## [Data records]

---------------

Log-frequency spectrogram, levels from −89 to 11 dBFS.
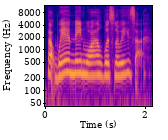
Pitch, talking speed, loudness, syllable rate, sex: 245 Hz, 140 wpm, -17 LUFS, 4.8 syllables/s, female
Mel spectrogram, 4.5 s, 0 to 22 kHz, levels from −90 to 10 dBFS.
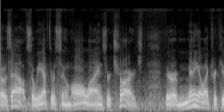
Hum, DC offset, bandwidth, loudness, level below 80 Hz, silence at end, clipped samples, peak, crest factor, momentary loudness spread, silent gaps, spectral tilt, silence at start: none; under 0.1%; 9.4 kHz; -17 LUFS; -46 dBFS; 0 s; under 0.1%; -2 dBFS; 14 dB; 7 LU; none; -9 dB/octave; 0 s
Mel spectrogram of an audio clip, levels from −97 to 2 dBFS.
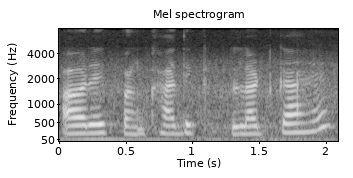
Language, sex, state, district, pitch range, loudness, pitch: Hindi, female, Uttar Pradesh, Lucknow, 210-240 Hz, -16 LUFS, 225 Hz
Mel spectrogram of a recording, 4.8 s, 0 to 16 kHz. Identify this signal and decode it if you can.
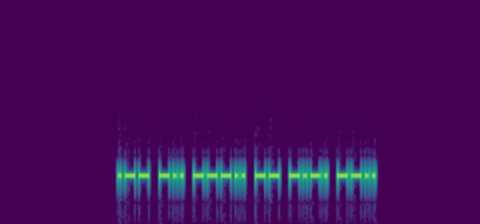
Morse code, heard as a keyed tone, about 36 wpm, 700 Hz. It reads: WD8MCZ
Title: USA Call Signs - 6 Characters - 2x Character Spacing - 35wpm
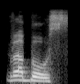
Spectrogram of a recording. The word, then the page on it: verbose: Indian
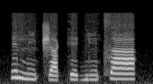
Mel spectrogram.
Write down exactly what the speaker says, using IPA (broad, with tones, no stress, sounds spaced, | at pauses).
ɪ˦ n ĩ˨ t͡ʃ a˨ k e˨ ɡ ĩ˨ t͡s a˦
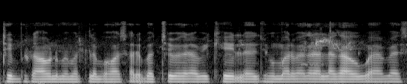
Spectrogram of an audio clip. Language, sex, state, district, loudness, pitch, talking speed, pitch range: Hindi, male, Bihar, Kaimur, -18 LUFS, 125 Hz, 235 wpm, 125-130 Hz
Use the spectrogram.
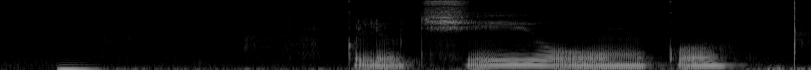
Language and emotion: Russian, sad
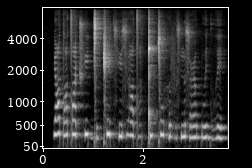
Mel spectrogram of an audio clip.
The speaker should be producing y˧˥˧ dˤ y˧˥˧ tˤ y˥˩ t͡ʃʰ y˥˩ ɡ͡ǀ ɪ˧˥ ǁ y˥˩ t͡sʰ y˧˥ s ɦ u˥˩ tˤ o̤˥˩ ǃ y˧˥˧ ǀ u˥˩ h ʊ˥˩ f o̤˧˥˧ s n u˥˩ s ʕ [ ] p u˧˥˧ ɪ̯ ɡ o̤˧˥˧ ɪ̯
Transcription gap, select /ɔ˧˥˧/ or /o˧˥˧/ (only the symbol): o˧˥˧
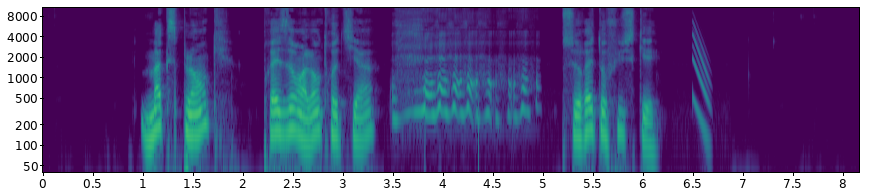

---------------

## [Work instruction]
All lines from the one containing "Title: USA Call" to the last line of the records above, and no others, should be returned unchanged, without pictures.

## [Reply]
Title: USA Call Signs - 6 Characters - 2x Character Spacing - 35wpm
Spectrogram of a recording. The word, then the page on it: verbose: Indian
Mel spectrogram.
Write down exactly what the speaker says, using IPA (broad, with tones, no stress, sounds spaced, | at pauses).
ɪ˦ n ĩ˨ t͡ʃ a˨ k e˨ ɡ ĩ˨ t͡s a˦
Spectrogram of an audio clip. Language, sex, state, district, loudness, pitch, talking speed, pitch range: Hindi, male, Bihar, Kaimur, -18 LUFS, 125 Hz, 235 wpm, 125-130 Hz
Use the spectrogram.
Language and emotion: Russian, sad
Mel spectrogram of an audio clip.
The speaker should be producing y˧˥˧ dˤ y˧˥˧ tˤ y˥˩ t͡ʃʰ y˥˩ ɡ͡ǀ ɪ˧˥ ǁ y˥˩ t͡sʰ y˧˥ s ɦ u˥˩ tˤ o̤˥˩ ǃ y˧˥˧ ǀ u˥˩ h ʊ˥˩ f o̤˧˥˧ s n u˥˩ s ʕ [ ] p u˧˥˧ ɪ̯ ɡ o̤˧˥˧ ɪ̯
Transcription gap, select /ɔ˧˥˧/ or /o˧˥˧/ (only the symbol): o˧˥˧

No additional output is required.